- Head Coach Megan Jessee from the University of Rhode Island
“I believe that as soon as a potential recruit has an interest in a school, they should start reaching out through email.” Full interview
- Head Coach Ron Rainey from Dartmouth University
The best way would be through email and that allows us to put them in a recruiting database to get information out to them about camps/clinics and give updates as the NCAA allows.” Full interview
- Head Coach Adam Denton from Davidson College
“Best way to contact us to send your soccer schedules via email and calling (however, due to NCAA rules, I am limited in when I am able to call back if you happen to leave a message). Be diligent and keep in contact.”Full interview
Even though there are rules around when a college coach can contact you, there is nothing that says you can’t contact a college coach at any time. The earlier you start this process, the better. Although coaches may not be able to respond, they will still be able to read your email, and they will know that you have a vested interest in playing for them the earlier you reach out.
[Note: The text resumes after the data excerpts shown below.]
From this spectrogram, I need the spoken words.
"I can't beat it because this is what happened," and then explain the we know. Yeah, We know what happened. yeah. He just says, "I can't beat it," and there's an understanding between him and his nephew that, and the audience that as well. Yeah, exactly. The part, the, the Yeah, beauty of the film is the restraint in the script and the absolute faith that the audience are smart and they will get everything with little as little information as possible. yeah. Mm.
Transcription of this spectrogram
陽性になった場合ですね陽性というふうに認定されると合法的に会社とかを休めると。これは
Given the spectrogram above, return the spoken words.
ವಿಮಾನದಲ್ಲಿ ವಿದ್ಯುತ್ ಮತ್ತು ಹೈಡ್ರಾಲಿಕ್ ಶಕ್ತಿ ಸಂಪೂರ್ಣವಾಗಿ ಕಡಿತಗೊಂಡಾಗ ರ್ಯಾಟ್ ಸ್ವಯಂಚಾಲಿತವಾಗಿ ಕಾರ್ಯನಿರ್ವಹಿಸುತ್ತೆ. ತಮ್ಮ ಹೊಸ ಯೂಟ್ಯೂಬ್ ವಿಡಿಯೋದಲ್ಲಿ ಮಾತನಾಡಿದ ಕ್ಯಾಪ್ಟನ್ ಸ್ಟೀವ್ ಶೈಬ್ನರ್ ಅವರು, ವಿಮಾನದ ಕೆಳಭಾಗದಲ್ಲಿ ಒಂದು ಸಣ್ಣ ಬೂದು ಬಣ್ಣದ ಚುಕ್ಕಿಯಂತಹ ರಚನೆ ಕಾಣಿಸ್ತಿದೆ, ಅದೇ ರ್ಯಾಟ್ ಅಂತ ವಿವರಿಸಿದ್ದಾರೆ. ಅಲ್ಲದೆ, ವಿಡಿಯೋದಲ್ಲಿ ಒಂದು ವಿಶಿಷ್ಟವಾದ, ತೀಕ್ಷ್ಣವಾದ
Q: What are college coaches look for when recruiting a ladyballer?
When it comes to what a college coach is looking for in a recruit, it is going to vary from coach-to-coach. They might need to fill certain positions at certain times, maybe they are looking to change the vibe of their coaching, or sometimes coaches look to turn programs around and need certain key players to fill those roles. That being said, there are some intangibles that all coaches are looking for such as: good grades, being coachable, willingness to put team first, passion, and body language.
Here are what some college coaches had to say about important qualities that they look for in recruits:
- Head Coach Anson Dorrance from University of North Carolina
“Everyone thinks that the most critical element is talent, and it’s not. The most critical element is athletic character. So I look for self-discipline, competitive fire, self-belief, love of the ball, love of playing the game, love of watching the game, and grit.” Full interview
- Head Coach Neil McGuire from UC Berekely
“I think it’s fair that all players should be open to playing new positions, and for a few reasons. The first being that it will help the player be more well-rounded in both their understanding of and appreciation for the variety of ways the game can be played. Secondly, it will improve their soccer IQ and technical ability. Third, if it helps the team, that should be their priority. I’d add if a player likes to play soccer and wants to get on the field, having the ability to play in a lot of positions will be of great value.” Full interview
- Head Coach Lacey Largeteau from Skidmore College
“That coachability factor and we call that character in our program. We’re looking for different character traits, so not only are you XYZ soccer player, but probably equal weight is what kind of human are you. Are you coming to our program being a great teammate? Do you have coachability factor? Are you willing to put the team in front of yourself? Those are the kind of different things we’re looking for Full interview
- Head Coach Ron Rainey from Dartmouth University
“Coaches look for recruits who are ready to balance academics, athletics, and the social part of school while developing in all of those areas through four years.”Full interview
Understanding the recruiting process and what college coaches are looking for is a great first step in your recruiting process. It’s also a really important step. But you always have to remember that understanding what is best for you is the most important aspect of deciding a college to play for. In part 2 we are going to dive into what college coaches are looking for when it comes to social media, grades, and how involved your parents should be during the recruiting process!
For more college coach advice, college coach ratings, or recruiting information, visit us at LRTSports.com!